Indeed, it has been gradually warming for the past 500 years since the peak of the “Little Ice Age” which was preceded by the “Medieval Climate Optimum” 1000 years ago when grapes grew in northern England and the Norse colonized Iceland, Greenland and Newfoundland, only to be frozen out by the Little Ice Age.
The climate is ever changing, within bounds that may be set by Gaia. CO2 emissions may well form part of the cause, but other systems are at play.
What might be the impact of global warming, and what can we do against it?
Dr Moore Answer:
It is likely that global warming will bring both positive and negative impacts in future. For example, some areas may see an increase in arable land while others may see a decrease. Irrespective of these positive and negative effects, I believe it is prudent to maintain a personal policy to reduce my fossil fuel consumption and to help other people do the same.
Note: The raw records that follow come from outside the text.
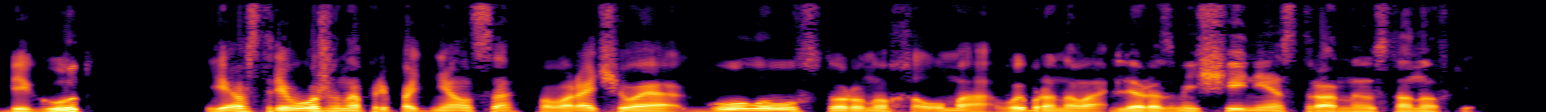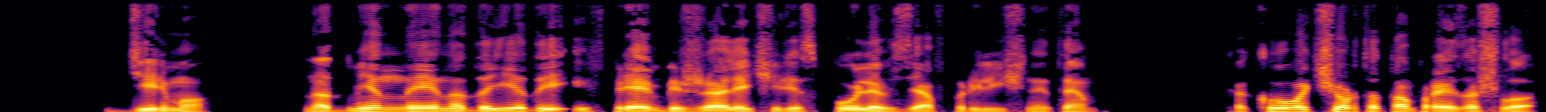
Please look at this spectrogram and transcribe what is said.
Бегут? Я встревоженно приподнялся, поворачивая голову в сторону холма, выбранного для размещения странной установки. Дерьмо. Надменные надоеды и впрямь бежали через поле, взяв приличный темп. Какого черта там произошло?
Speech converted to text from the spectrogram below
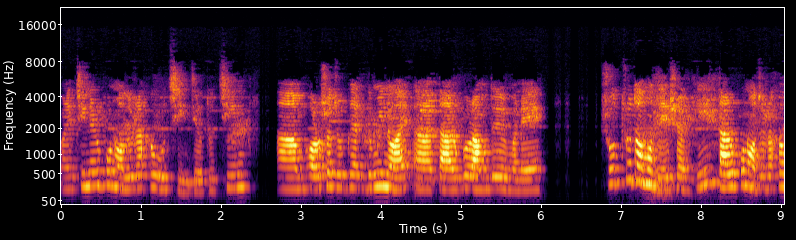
মানে চীনের উপর নজর রাখা উচিত। যেহেতু চীন ভরসাযোগ্য একদমই নয়। তার উপর আমাদের মানে শত্রুতম দেশ আর কি, তার উপর নজর রাখা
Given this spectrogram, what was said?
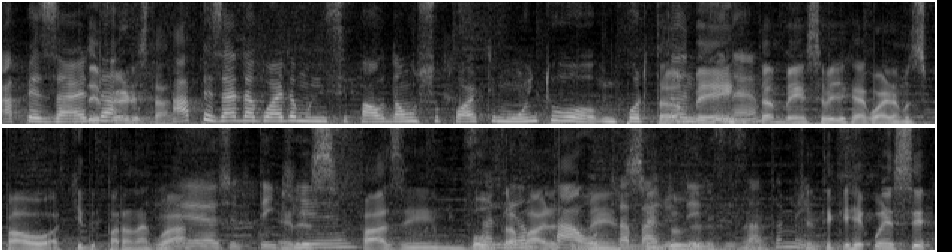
Apesar, É o dever da, do Estado. apesar da Guarda Municipal dar um suporte muito importante, Também, né? também. Você vê que a Guarda Municipal aqui de Paranaguá, É, a gente tem que eles fazem um bom trabalho o também, trabalho sem dúvida. deles, né? exatamente. A gente tem que reconhecer,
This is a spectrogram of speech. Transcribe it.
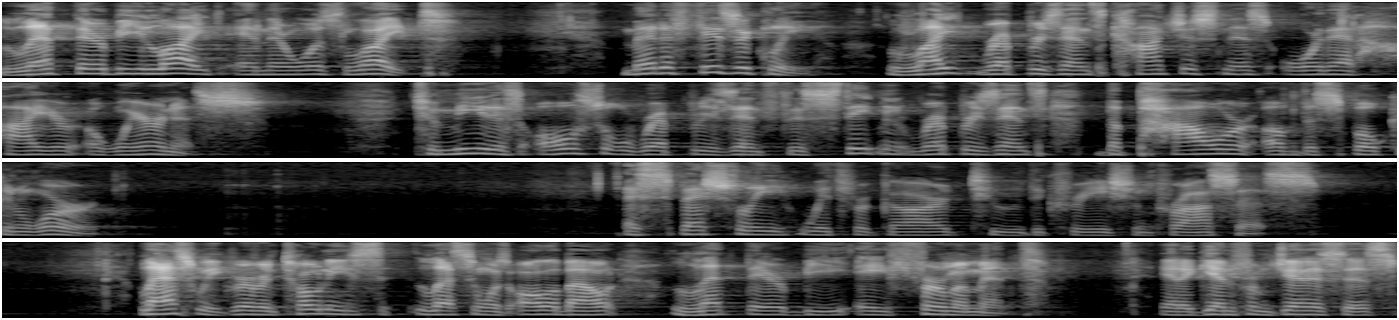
Let there be light, and there was light. Metaphysically, light represents consciousness or that higher awareness. To me, this also represents, this statement represents the power of the spoken word, especially with regard to the creation process. Last week, Reverend Toni's lesson was all about let there be a firmament. And again from Genesis,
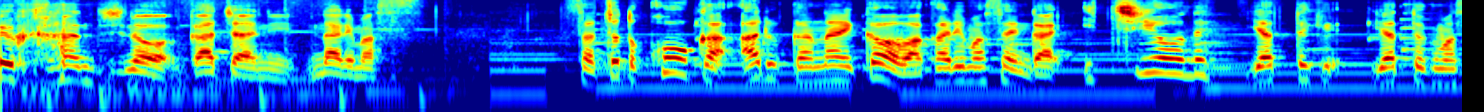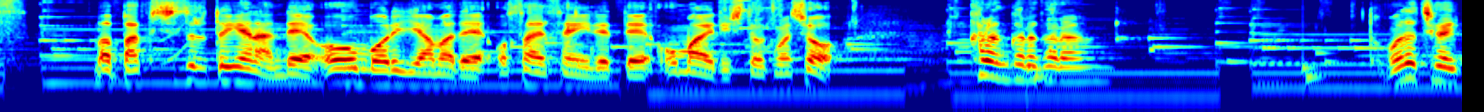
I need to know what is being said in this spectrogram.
いう感じのガチャになります。さあちょっと効果あるかないかは分かりませんが一応ねやってやっておきます。まあ、爆死すると嫌なんで大森山でお賽銭入れてお参りしておきましょう。カランカランカラン。友達がいっ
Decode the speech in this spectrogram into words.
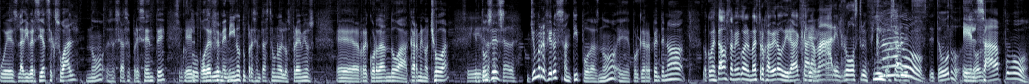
pues la diversidad sexual, ¿no? Se hace presente, el poder femenino, tú presentaste uno de los premios eh, recordando a Carmen Ochoa. Sí, Entonces, yo me refiero a esas antípodas, ¿no? Eh, porque de repente, no, lo comentábamos también con el maestro Javier Audirac. eh, Jaramar, el rostro, en fin, o sea, Claro. de, de todo. de el todo. sapo,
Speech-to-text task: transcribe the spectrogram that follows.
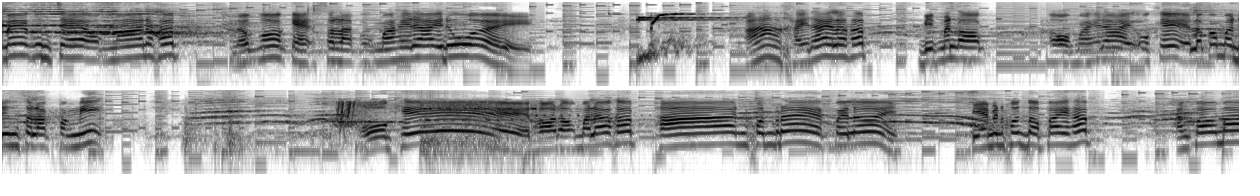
แม่กุญแจออกมานะครับ แล้วก็แกะสลักออกมาให้ได้ด้วยอ่าไขได้แล้วครับ บิดมันออกออกมาให้ได้ โอเค แล้วก็มาดึงสลักฝั่งนี้ โอเค ถอดออกมาแล้วครับ ผ่านคนแรกไปเลย เปลี่ยนเป็นคนต่อไปครับ อังเปามา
There are many good reasons to do so; air pollution, conservation for the future, saving fossil fuels for higher uses such as durable goods and chemicals, and climate change potential.
In my view, there are three main ways to reduce fossil fuel consumption:
1. Adopt a mix of renewables plus nuclear power for electricity production
2. Install ground source heat pumps instead of burning gas in buildings
3. Promote the use of hybrids and more biofuel for transportation
If we were just to adopt these technologies more widely it would be easy for all countries to comply with Kyoto.
What is your point on the use of the different energy sources (coal, oil, gas, nuclear, wind, sun) on the long run?
Dr Moore Answer:
The only way to reduce fossil fuel emissions from electrical production is through an aggressive program of renewable energy sources (hydroelectric, geothermal heat pumps, wind, etc.) plus nuclear. Wind and solar power have their place, but because they are intermittent and unpredictable they simply can’t replace big baseload plants such as coal, nuclear and hydroelectric. Natural gas, a fossil fuel, is too expensive already, and its price is too volatile to risk building big baseload plants. Given that hydroelectric resources are built to capacity in many regions of the world, nuclear is, by elimination, the only viable substitute for coal. It’s that simple.
We know climate change is, at least to some degree, related to energy in the form of fossil fuels, which account for about 85 percent of the world’s total energy consumption. Let’s examine the largest global greenhouse gas emitter: coal. Although it provides cheap electricity, worldwide coal burning creates approximately nine billion tons of CO2 each year, mostly from power generation. Coal-fired plants cause acid rain, smog, respiratory illness, mercury contamination, and are major contributors to greenhouse gas emissions.
On the other hand, 441 nuclear plants operating globally avoid the release of nearly 3 billion tonnes of CO2 emissions annually—the equivalent of the exhaust from more than 428 million cars. If we want to reduce our dependence on fossil fuels like coal, we must choose a cost-effective solution that’s good for the environment and provides a safe, reliable baseload supply of electricity. In my estimation, the most practical approach is to adopt an aggressive program of renewable energy plus nuclear. Baseload sources of electricity are required for the grid and the only viable choices are hydroelectric, coal and nuclear.
An advisor to government and industry, Dr. Patrick Moore is a co-founder of Greenpeace and is chairman and chief scientist of Greenspirit Strategies Ltd. in Vancouver, Canada. www.greenspiritstrategies.com.